A Lesson from History on DETERMINATION of the Free World!
AMERICANS AND THOSE WHO HONOR THE MEMORY OF THOSE WHO DIED ON 9-11 FROM COUNTRIES AROUND THE WORLD.
DON’T FORGET TO FLY YOUR FLAG THIS THURSDAY, SEPTEMBER 11
Who were the Doolittle Raiders? Many young people today will not be able to tell you.
Take a good look at these men. This was their last reunion picture taken as all are now in their 90’s.
Here is their story of courage and determination. What we want to remember about these men from World War II is that the Doolittle Raiders sent a message from the United States and the Free World to its enemies:
We will fight. No matter what it takes, we will win.
DURING THE WAR

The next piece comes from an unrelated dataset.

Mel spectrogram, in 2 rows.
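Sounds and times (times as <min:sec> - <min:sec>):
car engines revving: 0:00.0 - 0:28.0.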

It was December 7, 1941. Japan bombed Pearl Harbor in a sneak attack. It took 132 days of planning since that attack, but on April 18, 1942 the Doolittle raid took place. There were 80 Raiders when they carried out one of the most courageous and heart-stirring military operations in this nation’s history. Of the 80 Raiders, 62 survived the war. They were celebrated as national heroes, models of bravery.

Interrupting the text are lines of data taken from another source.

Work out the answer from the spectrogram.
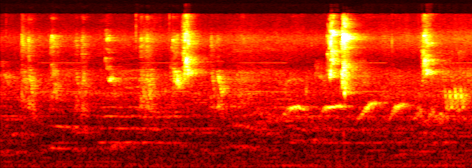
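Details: White-rumped shama singing: a loose series of clear, down-slurred whistles mixed with harsh, buzzy bursts, roughly one phrase every second or two, over a quiet background.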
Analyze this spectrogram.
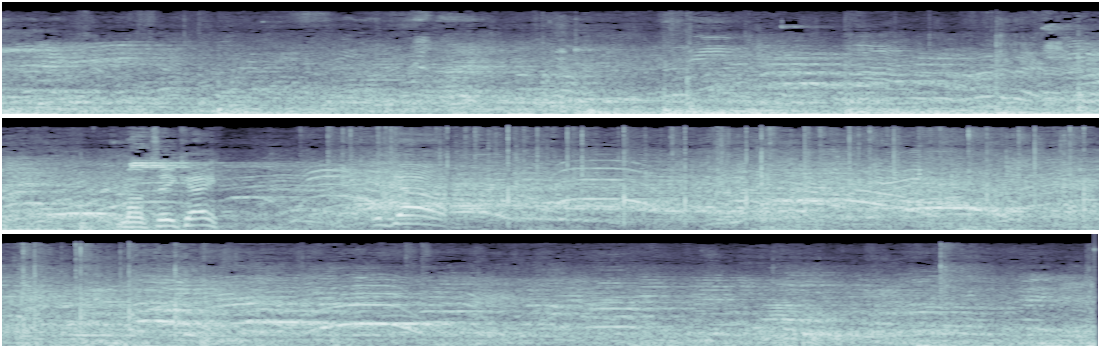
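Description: Spectators cheer and shout in an echoing gym.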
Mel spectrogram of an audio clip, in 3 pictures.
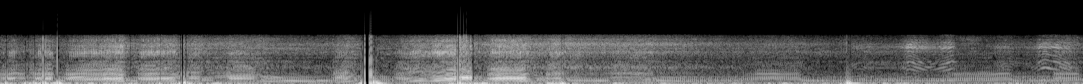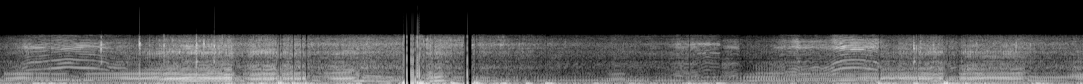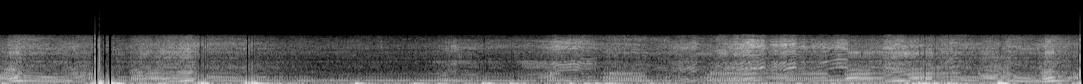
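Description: Motocross bike's engine ridden hard on a dirt track, its pitch repeatedly rising and falling as the rider works the throttle and shifts through turns and straights.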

The 16 five-man crews, under the command of Lt. Col. James Doolittle, who himself flew the lead plane off the USS Hornet, knew that they would not be able to return to the carrier. They would have to hit Japan and then hope to make it to China for a safe landing.
After Japan’s attack on Pearl Harbor, with the United States reeling and wounded, something dramatic was needed to turn the war effort around.
Even though there were no friendly airfields close enough to Japan for the United States to launch a retaliation, a daring plan was devised. Sixteen B-25s were modified so that they could take off from the deck of an aircraft carrier. This had never been tried — sending such big, heavy bombers from a carrier.
But on the day of the raid, the Japanese military caught wind of the plan. The Raiders were told that they would have to take off from farther out in the Pacific Ocean than they had counted on. They were told that because of this they would not have enough fuel to make it to safety. The men went anyway.
THE RESULTS OF THE RAID
They bombed Tokyo, and then flew as far as they could. Four planes crash-landed; 11 more crews bailed out, and three of the Raiders died. Eight more were captured; three were executed. Another died of starvation in a Japanese prison camp. One crew made it to Russia, where they were imprisoned.
Beginning in 1946, the surviving Raiders have held a reunion each April, to commemorate the mission. The reunion is in a different city each year. In 1959, the city of Tucson, Arizona, as a gesture of respect and gratitude, presented the Doolittle Raiders with a set of 80 silver goblets. Each goblet was engraved with the name of a Raider.
Every year, a wooden display case bearing all 80 goblets is transported to the reunion city. Each time a Raider passes away, his goblet is turned upside down in the case at the next reunion, as his old friends bear solemn witness. In the wooden case is a bottle of 1896 Hennessy Very Special cognac which was the year Jimmy Doolittle was born.
There has always been a reunion plan. When there are only two surviving Raiders, they would open the bottle, last drink from it, and toast their comrades who preceded them in death.
As 2013 began, there were five living Raiders; then, in February, Tom Griffin passed away at age 96. Bailing out of his plane over a mountainous Chinese forest after the Tokyo raid, he became ill with malaria, and almost died. When he recovered, he was sent to Europe to fly more combat missions. He was shot down, captured, and spent 22 months in a German prisoner of war camp.
(A side note about Tom Griffin and his character is also of interest. According to the Cincinnati Inquirer: “When his wife became ill and needed to go into a nursing home, he visited her every day. He walked from his house to the nursing home, fed his wife and at the end of the day brought home her clothes. At night, he washed and ironed her clothes. Then he walked them up to her room the next morning. He did that for three years until her death in 2005.” )
Sometime in 2014, the remaining Doolittle Raiders will get together informally and in privacy.
They will open the bottle of brandy and toast their fellow-Raiders once again for a job well done and for their sacrifices and determination over 72 years ago.
All free men and women must remember these men of valor who suffered and died for the cause of freedom. In our troubled world of aggression and brutality, it would be good for those who would want to destroy the free world to take a lesson from American fighting men as well as those in all free countries who gave so much.
DETERMINATION was then and DETERMINATION to stay free is now.